That simple, transparent statement virtually turned the two-year Treasury note into overnight paper yielding 0.18%, and drove the 10 year note yield down to 2.00%. And this was accomplished without any additional increases to the balance sheet.
While the balance sheet did not increase, this is definitely a monetary stimulus ploy, and for the first time in almost twenty years, three voting members on the committee dissented in the statement. This is a clear signal that launching additional asset purchases will be far tougher.
Also, the political backlash and negative rhetoric has been harsh, and implementing any additional QE that raises the size of the balance sheet will further agitate the political debate.
Many Republican Presidential candidates vying for the White House in 2012 have voiced their displeasure over recent monetary policy. Front-runner Mitt Romney strongly opposes any more monetary stimulus to boost the economy. Texas Governor Rick Perry went as far as to say that he would consider it “treasonous” if Fed Chairman Ben Bernanke “prints more money between now and the election.”
Now, I believe that Governor Perry was being a bit melodramatic in his remarks, and I don’t think he would pursue charges of treason against Bernanke if he goes the QE3 route, but the point here is that there is indeed a strong political opposition to implementing further measures right now, especially since the last round of easing did little for boosting employment or housing prices.
Another difficult hurdle that may stand in the way of QE3 has to do with very important economic data that directly involves the Fed’s most important mandate: price stability.
When QE2 was launched last year, the Fed’s primary thesis for the program was to deflect a threat of deflation and falling prices. And while prices were indeed declining, primarily on the core level (stripping out food and energy), the bond buying program seemed very justified.
But since they injected the $600 billion into the system, prices are now running hot on headline inflation, and even core inflation is approaching their target levels of 1.7 to 2.0%. This is going to make it very tough if they choose to inflate the balance sheet further (QE3).
So What Will Bernanke Say?
His speech will most likely rehash the current state of the economy that was outlined in the prior FOMC statement and his latest testimony in front of Congress.
He will also outline other monetary tools that could aid the economy, which we’ve heard before. He will talk about the possibility of reducing the interest rates they pay banks on money held in reserve. He will talk about reinvesting the runoff maturing securities into longer dated treasuries to further flatten long term rates.
And, in regards to a potential QE3, he will most likely reiterate that the committee will continue to review the size and composition of the balance sheet and make appropriate adjustments as needed.

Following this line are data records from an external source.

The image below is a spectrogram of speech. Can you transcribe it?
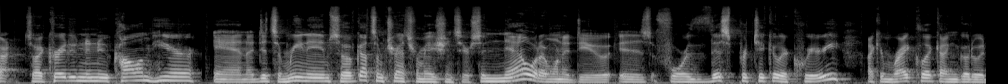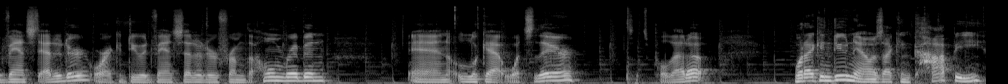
All right, so I created a new column here and I did some renames. So I've got some transformations here. So now what I wanna do is for this particular query, I can right click, I can go to advanced editor or I could do advanced editor from the home ribbon and look at what's there. So let's pull that up. What I can do now is I can copy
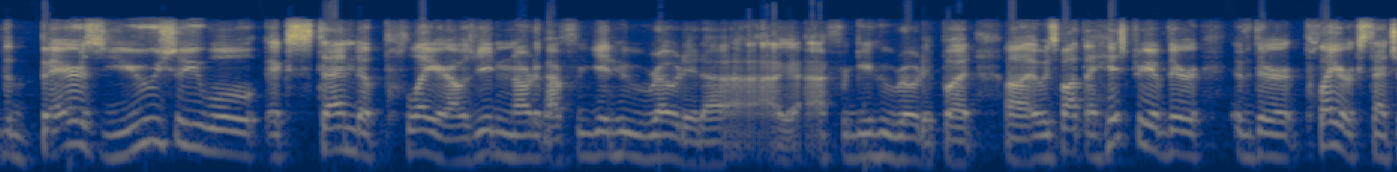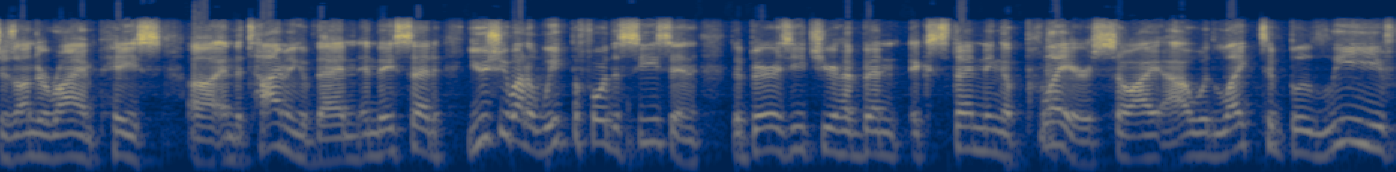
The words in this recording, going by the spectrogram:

That statement does leave the door open for a QE3, but the market may want it now or it could be disappointed.
While a QE3 may be a possibility, the Fed will most likely save that bullet for any further deterioration in the markets or clear signs the economy is heading into recession.
So again, the big open question heading into Bernanke's speech:
Has the market come to grips to the fact that Bernanke will most likely need to stand pat on QE3 for now, or will we see a massive sell-off if he "disappoints"? Or, will he invoke his “helicopter” moniker and telegraph another large scale asset purchase program, igniting a monster rally?
Either way, tomorrow will be a very big day, and I welcome you to post your opinion on what the Fed Chairman should say, and how you think the market will react once his statements begin hitting the tape.